I wish I had more pictures of the multi-colored Bonzer to share; sadly, the only ones I can find are also from the event. Still, in the photo below, you can see some more of the deep channels on the board. You’ll notice the channels on the multi-colored vintage Bonzer travel up most of the length of the board, very similar to the board Col Smith is holding in the photo above. My guess is that the multi-colored board was shaped in 1977, shortly after a Hawaiian encounter between the Campbell brothers and Col Smith.
The black twin fin shown second from right is another rare Bonzer, given that it has a comparatively pedestrian fin setup. The board was shaped in 1978, according to Buggs’ video. It is the only example of a twin fin Bonzer I have ever seen.
The final board, pictured on the far right in both Instagram posts, is also a trip. It is a collaboration between Hawaiian surfboard label Local Motion and the Campbell Brothers. I believe this board belongs to Buggs now. Once upon a time it was ridden by Hawaiian fixture Tony Moniz, whose children are now well-regarded pros in their own right.
Greetings, Shredderz! Today’s post brings you a pair of vintage Bing Bonzer boards that are currently for sale on Craigslist. I wrote up another Bing Bonzer earlier this month — check out that post here. Without any further ado, here are the boards:
Pics above are via the Craigslist posting. The yellow vintage Bing Bonzer pictured above is in pretty good condition considering it’s 40+ years old. Still, you can see some obvious spots on the deck where repairs were made. The deck has some sun damage, but now we’re just nitpicking. The glass-on side bite fins are remarkably well preserved, and I just love the Bonzer logo! The last shot gives a great close-up of the concave in the tail. The seller is asking $800 for this board.
Pics above via the Craigslist posting. Sadly, no dimensions are provided, but the board is very similar to the first vintage Bing Bonzer featured in this post.

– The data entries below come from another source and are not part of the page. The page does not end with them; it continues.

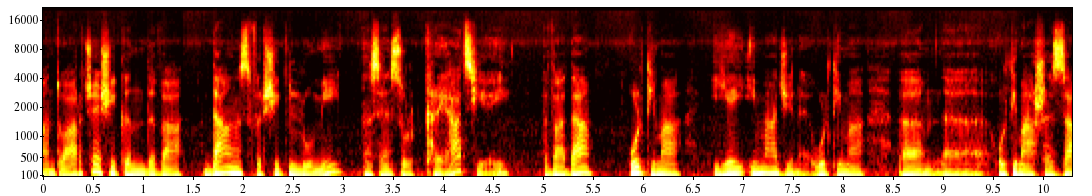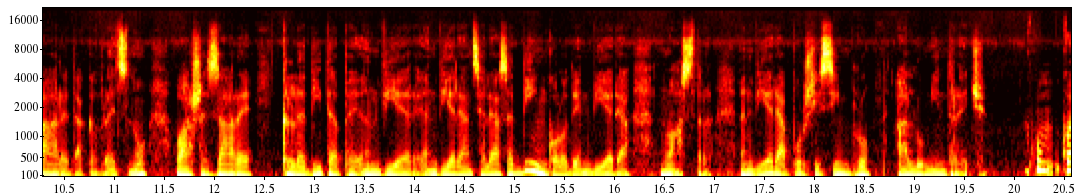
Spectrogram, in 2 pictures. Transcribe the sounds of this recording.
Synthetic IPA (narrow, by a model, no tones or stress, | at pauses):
aɨnt̪oart͡ʃe̞ʃikɨnd̪vad̪aɨnsfɨrʃit̪lumiɨnse̞nsulkɾe̞at̪sije̞̰j | vad̪a | ult̪imaje̞jimad͡ʒine̞̰ʔult̪ima | ult̪imaːʃe̞zaɾe̞d̪a̰kəvɾʔe̞t̪sʲnuo̞aʃe̞zaɾe̞ | kləd̪it̪əpe̞ʔɨnvie̞ɾe̞̰ɨ̰nvie̞ɾeaɨnt̪se̞leasəd̪iŋko̞lo̞d̪e̞ɨnvie̞ɾeanoast̪ɾə̰ɨnvie̞ɾeapurʃisimplualumiɨnt̪ɾe̞̰d͡ʒʲ | akumk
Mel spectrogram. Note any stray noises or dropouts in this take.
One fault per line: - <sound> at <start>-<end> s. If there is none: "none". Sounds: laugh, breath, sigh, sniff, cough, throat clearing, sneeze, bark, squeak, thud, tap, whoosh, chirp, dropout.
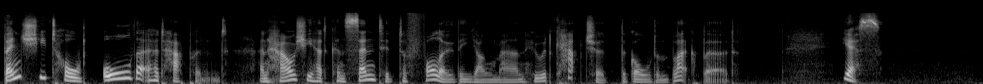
none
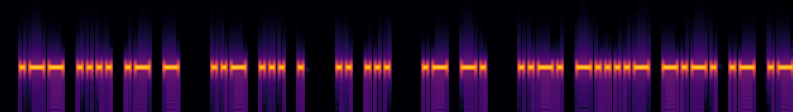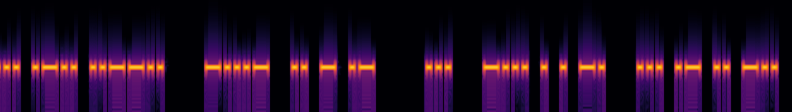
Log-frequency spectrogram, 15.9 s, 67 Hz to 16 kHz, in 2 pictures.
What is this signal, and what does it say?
Morse code, heard as a keyed tone, about 25 wpm, 600 Hz. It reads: WHAT USE IS AN F-CALL? <BT> ITA S BEEN SAID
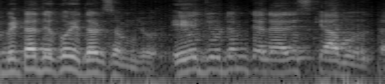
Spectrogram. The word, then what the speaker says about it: ejusdem: देखो rule of ए जूडम Gennaris, pronunciation है EJUSDEM, ई को ए पढ़ो ज्यू, एस साइलेंट है, डेम, ए जूडम जेनेरिस।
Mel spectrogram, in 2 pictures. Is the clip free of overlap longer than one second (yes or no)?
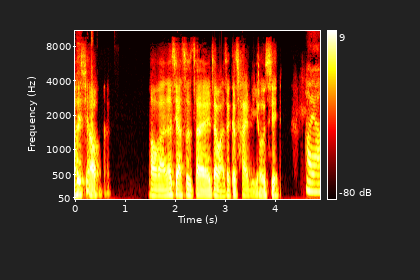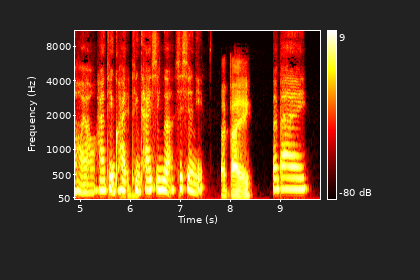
yes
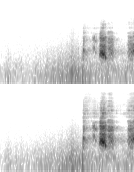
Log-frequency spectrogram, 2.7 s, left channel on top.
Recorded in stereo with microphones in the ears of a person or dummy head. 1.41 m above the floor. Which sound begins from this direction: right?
A dog barking, at 1.6 s.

It’s nice to see a slightly different color combination, too: Board #2 has a green Bonzer logo on the side bite fins, and then a red Bing logo on the deck.
One thing that stands out about Board #2 is the different fin. Board #1’s fin looks like it is plastic, whereas Board #2 could be fiberglass. It’s difficult for me to say without looking at each board in person. If anyone has info on the original fins that came with vintage Bing Bonzer surfboards, let me know! This board is listed at $500, which seems like a great price for a Bing Bonzer in great condition.

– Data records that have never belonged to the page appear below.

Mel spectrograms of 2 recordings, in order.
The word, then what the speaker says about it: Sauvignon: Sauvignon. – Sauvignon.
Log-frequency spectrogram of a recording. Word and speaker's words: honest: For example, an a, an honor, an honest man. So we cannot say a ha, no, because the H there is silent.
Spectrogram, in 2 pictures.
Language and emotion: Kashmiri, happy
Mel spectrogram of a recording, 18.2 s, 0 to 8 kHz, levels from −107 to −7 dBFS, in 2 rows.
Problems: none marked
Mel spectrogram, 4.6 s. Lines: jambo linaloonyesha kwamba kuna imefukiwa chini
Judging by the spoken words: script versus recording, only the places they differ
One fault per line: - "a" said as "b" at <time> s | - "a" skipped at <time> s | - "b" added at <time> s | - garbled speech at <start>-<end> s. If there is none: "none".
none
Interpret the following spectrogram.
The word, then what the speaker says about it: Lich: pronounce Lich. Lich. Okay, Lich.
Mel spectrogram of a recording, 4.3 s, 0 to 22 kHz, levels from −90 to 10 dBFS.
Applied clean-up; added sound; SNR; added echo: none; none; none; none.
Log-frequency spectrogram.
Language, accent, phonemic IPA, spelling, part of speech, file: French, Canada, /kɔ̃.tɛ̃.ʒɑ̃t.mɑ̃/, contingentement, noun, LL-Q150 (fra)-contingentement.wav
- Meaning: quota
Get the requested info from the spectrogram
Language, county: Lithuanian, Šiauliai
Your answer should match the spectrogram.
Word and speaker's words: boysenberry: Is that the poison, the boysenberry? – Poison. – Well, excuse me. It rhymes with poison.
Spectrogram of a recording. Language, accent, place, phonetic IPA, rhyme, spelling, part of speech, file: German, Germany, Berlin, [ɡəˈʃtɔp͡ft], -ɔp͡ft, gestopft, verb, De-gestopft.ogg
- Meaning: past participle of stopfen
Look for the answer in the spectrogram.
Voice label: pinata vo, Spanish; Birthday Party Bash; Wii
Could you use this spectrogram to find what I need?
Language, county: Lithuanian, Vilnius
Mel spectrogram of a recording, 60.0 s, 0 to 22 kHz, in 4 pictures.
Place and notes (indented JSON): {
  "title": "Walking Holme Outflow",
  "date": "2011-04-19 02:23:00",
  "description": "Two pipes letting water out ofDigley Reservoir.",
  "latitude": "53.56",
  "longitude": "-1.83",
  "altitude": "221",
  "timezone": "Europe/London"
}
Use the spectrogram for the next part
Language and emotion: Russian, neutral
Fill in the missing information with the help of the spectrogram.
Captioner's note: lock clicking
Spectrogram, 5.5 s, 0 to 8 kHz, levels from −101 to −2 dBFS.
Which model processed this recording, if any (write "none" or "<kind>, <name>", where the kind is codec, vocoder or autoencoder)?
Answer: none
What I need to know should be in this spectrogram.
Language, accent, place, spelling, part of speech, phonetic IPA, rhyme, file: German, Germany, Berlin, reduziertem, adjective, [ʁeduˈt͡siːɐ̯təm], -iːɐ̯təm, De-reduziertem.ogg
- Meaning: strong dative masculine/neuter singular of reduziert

It’s unclear to me who shaped each of these boards. The vintage Bing Bonzer I wrote up earlier bore Mike Eaton signatures (which were not pictured in the post). Both of the Bonzers above do not have any markings that I could discern.
Finally, you can see that both boards have standard Bing logos on the decks. At some point, however, Bing produced a combination Bing Bonzer logo. I have included one below. Stoked-n-Board offers up some clues for dating the boards above, via the logo designs. According to S-n-B’s excellent Bing entry, the non-Bonzer variant of the logo was produced starting in 1970. S-n-B claims the Bing Bonzer logo, pictured directly below, was used beginning in 1972. By that math, both vintage Bing Bonzers above were likely produced between 1970 and 1972. This is by no means definitive, but that’s the best I could come up with.
Check out Board #1 here, and Board #2 can be found here.